In an attempt to avoid playing Cthulhu like Dungeons & Dragons, I sat down and tried to determine what was the essential difference between the two games. My conclusion was that D&D is an attempt to build self-identity and Cthulhu is an attempt to destroy it.
The particular line to focus on comes from the Call of Cthulhu Roleplaying Game by Monte Cook and John Tynes on page 203. "Once you truly understand that humanity is a dead end, the only way out is to stop being human".
In D&D, adventurers take on more and more difficult tasks and in doing so increase their own powers, skills, etc. There is an affirmation in the D&D game that the adventurers can make a difference, can change the world, can destroy evil if they choose to do so. Cthulhu has similarities in that investigators take on more difficult challenges and can gain more knowledge and/or powers. The difference between the games lies in that investigators are suppose to become more aware of their own insignificance to the broader scope. Investigators, unlike adventurers, do not grow proportionally to the broader scope of things happening around them.
Yes, the adventurer and the investigator might have to defeat their equivalent 20th level monsters, but the significance of their particular monsters are entirely different. For the adventurer, the 20th level monster is the heart of the adventurer's difficulties. For the investigator, the 20th level monster is less significant to them than was the 1st level monster when they knew nothing about the Mythos.
A potential problem with Cthulhu is finding an appropriate means of relaying that insignificance to the players. When you set equivalent level D&D and Cthulhu adventures beside each other, there is a strong chance they will look essentially the same: level-equivalent monsters, mystery, betrayals, spells, skills, NPC interactions, etc. The similarity is even more so if the D&D adventure has a theme of horror and the aberrant.

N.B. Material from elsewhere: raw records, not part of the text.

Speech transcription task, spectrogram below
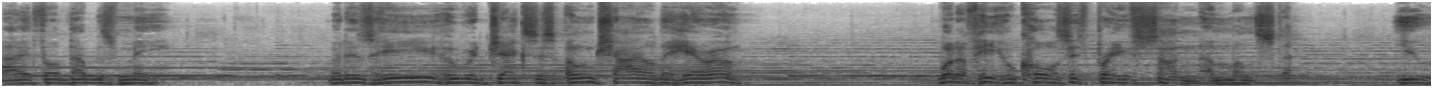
I thought that was me. But is he who rejects his own child a hero? What of he who calls his brave son a monster? You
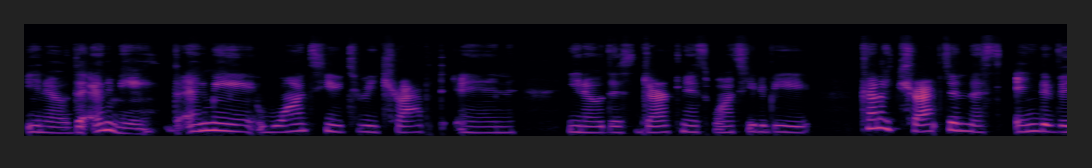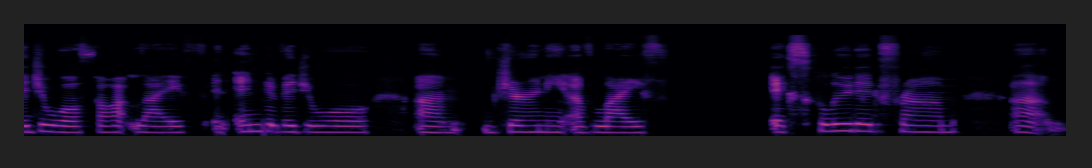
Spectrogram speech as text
you know the enemy the enemy wants you to be trapped in you know this darkness wants you to be kind of trapped in this individual thought life an individual um, journey of life excluded from um,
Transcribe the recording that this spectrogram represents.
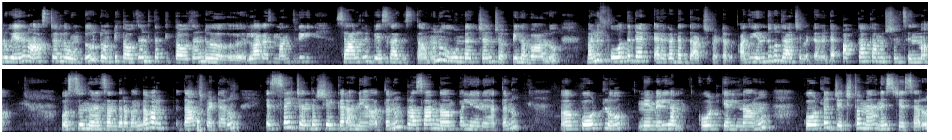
నువ్వు ఏదైనా హాస్టల్లో ఉండు ట్వంటీ థౌజండ్ థర్టీ థౌజండ్ లాగా మంత్లీ శాలరీ బేస్ లాగా ఇస్తాము నువ్వు ఉండొచ్చు అని చెప్పిన వాళ్ళు మళ్ళీ ఫోర్త్ టైం ఎర్రగడ్డ దాచిపెట్టారు. అది ఎందుకు దాచిపెట్టారంటే పక్కా కమర్షియల్ సినిమా. వస్తుందనే సందర్భంగా వాళ్ళు దాచిపెట్టారు. ఎస్ఐ చంద్రశేఖర్ అనే అతను ప్రసాద్ నాంపల్లి అనే అతను కోర్టులో మేము వెళ్ళాం కోర్టుకి వెళ్ళినాము. కోర్టులో జడ్జితో మేనేజ్ చేశారు.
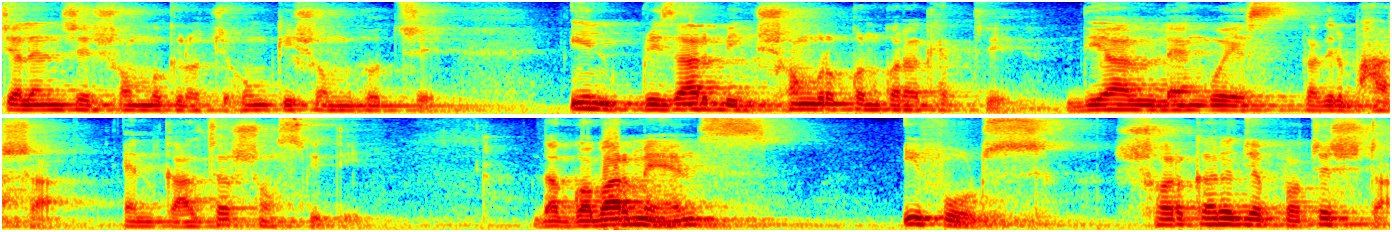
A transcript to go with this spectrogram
চ্যালেঞ্জের সম্মুখীন হচ্ছে, হুমকির সম্মুখীন হচ্ছে ইন প্রিজার্ভিং সংরক্ষণ করার ক্ষেত্রে। দেয়ার ল্যাঙ্গুয়েজ তাদের ভাষা অ্যান্ড কালচার সংস্কৃতি। দ্য গভর্নমেন্টস ইফোর্টস সরকারের যে প্রচেষ্টা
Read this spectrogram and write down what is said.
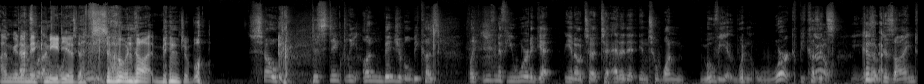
I'm gonna make media that's so not bingeable. so distinctly unbingeable because like even if you were to get you know to to edit it into one movie it wouldn't work because No. it's you know designed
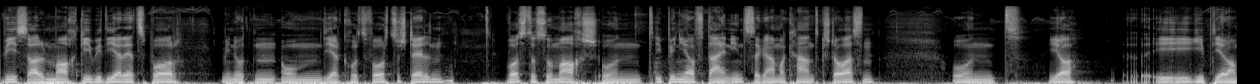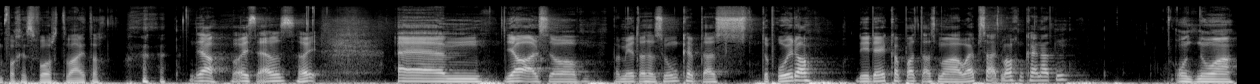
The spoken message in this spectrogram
wie ich es allem mache, gebe ich dir jetzt ein paar Minuten, um dir kurz vorzustellen, was du so machst. Und ich bin ja auf deinen Instagram-Account gestoßen. Und ja, ich, ich gebe dir einfach das Wort weiter. Ja, hoi, servus, hoi. Ähm, ja, also bei mir hat das so umgekehrt, dass der Bruder die Idee gehabt hat, dass wir eine Website machen können. Und nur,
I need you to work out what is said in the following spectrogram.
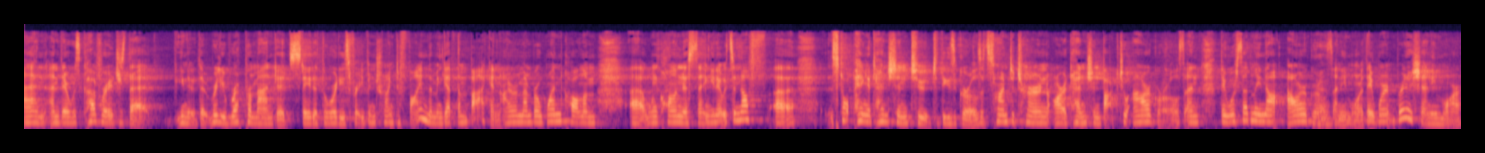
And, and there was coverage that you know, that really reprimanded state authorities for even trying to find them and get them back. And I remember one column, uh, one columnist saying, you know, it's enough uh, stop paying attention to, to these girls. It's time to turn our attention back to our girls. And they were suddenly not our girls yeah. anymore. They weren't British anymore.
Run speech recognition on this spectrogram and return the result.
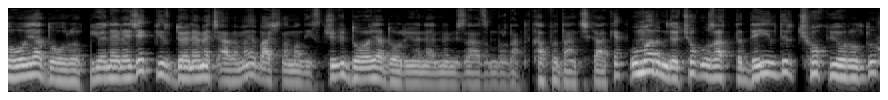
doğuya doğru yönelecek bir dönemeç aramaya başlamalıyız. Çünkü doğuya doğru yönelmemiz lazım buradan kapıdan çıkarken. Umarım diyor çok uzakta değildir. Çok yoruldu.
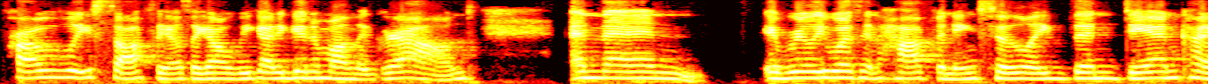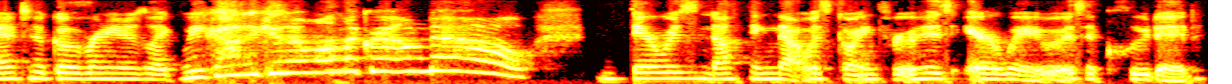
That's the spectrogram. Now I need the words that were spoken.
probably softly. I was like, oh, we got to get him on the ground. And then it really wasn't happening. So like then Dan kind of took over and he was like, we got to get him on the ground now. There was nothing that was going through his airway. was occluded.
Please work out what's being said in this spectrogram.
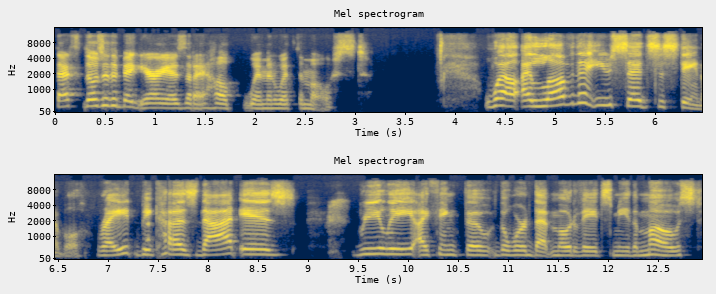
that's those are the big areas that I help women with the most. Well, I love that you said sustainable, right? Because that is really, I think the the word that motivates me the most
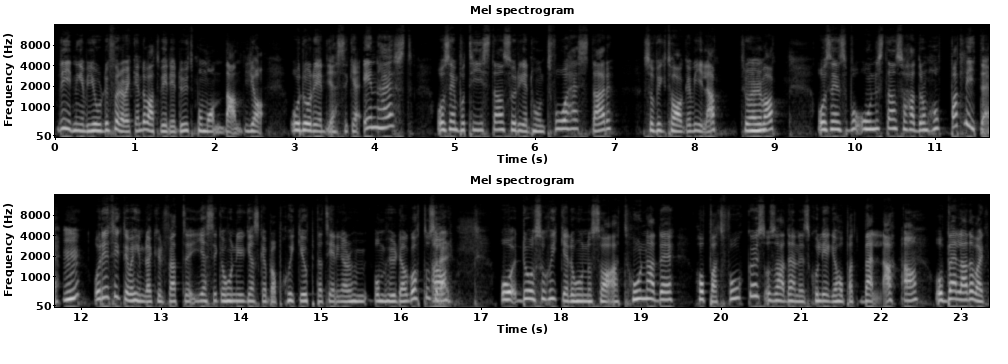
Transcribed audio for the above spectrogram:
ridningen vi gjorde förra veckan det var att vi red ut på måndagen. Ja. Och då red Jessica en häst och sen på tisdagen så red hon två hästar så fick Tage vila, tror jag det var. Och sen så på onsdagen så hade de hoppat lite. Mm. Och det tyckte jag var himla kul för att Jessica hon är ju ganska bra på att skicka uppdateringar om, om hur det har gått och sådär. Och då så skickade hon och sa att hon hade hoppat fokus och så hade hennes kollega hoppat Bella. Ja. Och Bella hade varit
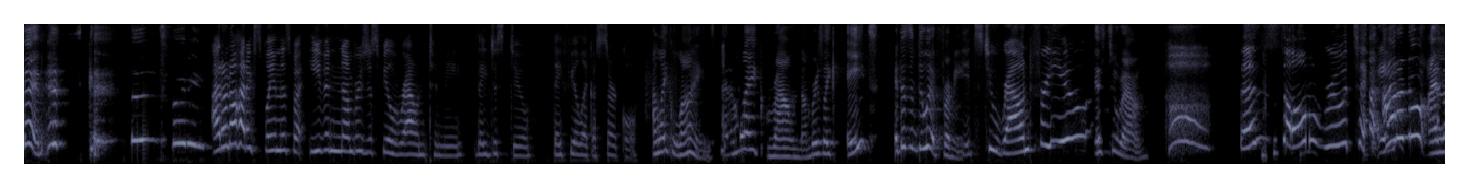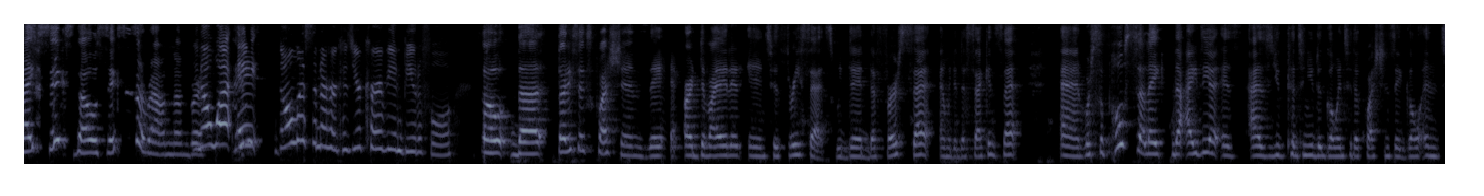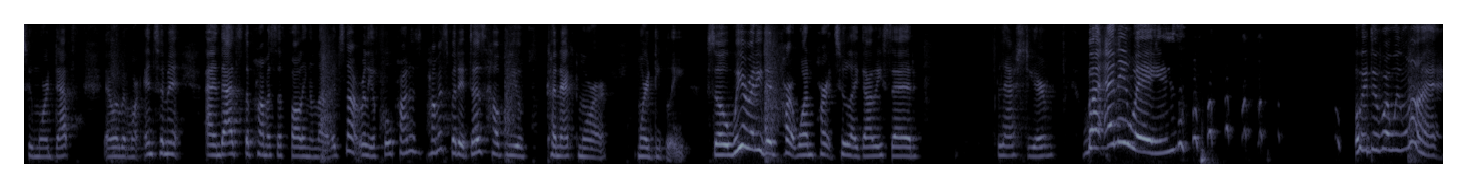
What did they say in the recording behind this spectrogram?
Okay. Good. That's funny. I don't know how to explain this, but even numbers just feel round to me. They just do. They feel like a circle. I like lines. I don't like round numbers. Like eight, it doesn't do it for me. It's too round for you? It's too round. That's so rude to I, I don't know. I like six though. Six is a round number. You know what? Eight- Eight. Don't listen to her because you're curvy and beautiful. So the 36 questions, they are divided into three sets. We did the first set and we did the second set. And we're supposed to like the idea is as you continue to go into the questions, they go into more depth, they're a little bit more intimate. And that's the promise of falling in love. It's not really a full promise, promise, but it does help you connect more, more deeply. So we already did part one, part two, like Gabi said last year. But anyways, we did what we want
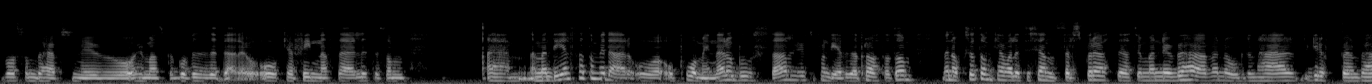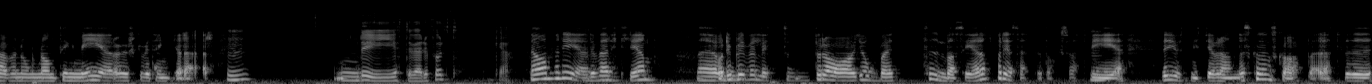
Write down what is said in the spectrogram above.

The conclusion I made is that to effectively relay such insignificance, the Cthulhu adventure has to be designed to influence the player's mind-set over the story of his or her investigator. One benefit, of course, is that designing adventures that way automatically puts the investigator-characters at a lower level of significance than the adventurer-characters of D&D. I'm not going to mention any drawbacks.
My first attempt at applying this game theory is to systematically destroy everything about the investigator, starting at the fringes and working inward, starting from 1st level to 20th level. 1. Expectations 2. Physics/Mathematics 3. Fellow human beings 4. Natural Sciences 5. Friends 6. History of Civilization 7. Family members 8. Government 9. Loved Ones 10. Courts/Police 11. Senses 12. Religion 13. Logic 14. Family (as institution) 15. Emotions 16. History of Family 17. Fatih/Beliefs 18. History of Investigator 19. Willpower 20. Profession
Each level has its own theme of destruction starting with destroying expectations until a final culmination of the whole concept of being an investigator is destroyed. Further, as each concept is destroyed it never comes back in later adventures and therefore cannot be relied upon or utilized [implementation entirely dependent on the talent of the GM], forcing the player to adjust his or her mind-set about how to accomplish the task at hand. By 20th level, assuming investigators live that long and players can adapt to such a degree, there is nothing left of what a player would normally utilize in directing his or her character through an adventure.
Presuming the theory is correct and the implementation works. What should result is that players who have progressed through multiple levels with their investigators handle the new adventure differently from a player who is just joining the group. The new player, uncorrupted by the earlier adventures, ought to be puzzled by the more experienced player's unwillingness to do certain things, even though there has been every indication that is what ought to be done. The experienced players will try to explain the situation by saying such things as "you don't know our GM well enough". The truth of the matter, however, is that an entire group of new players could probably finish the adventure doing everything the wrong way and it's not so much the GM being different as the experienced player's mind-set has changed when playing Cthulhu. I wouldn't be surprised if there was a level limit associated with each player that was well below 20th level.
Once you truly understand that investigating is a dead end, the only way out is to stop investigating.
It's a meta-game approach because when you lay the Cthulhu adventure next to the D&D adventure the similarities still exist. It's only when you look between the lines of the Cthulhu adventure, like the examination period of a Cthulhu artifact, that the forbidden knowledge is revealed.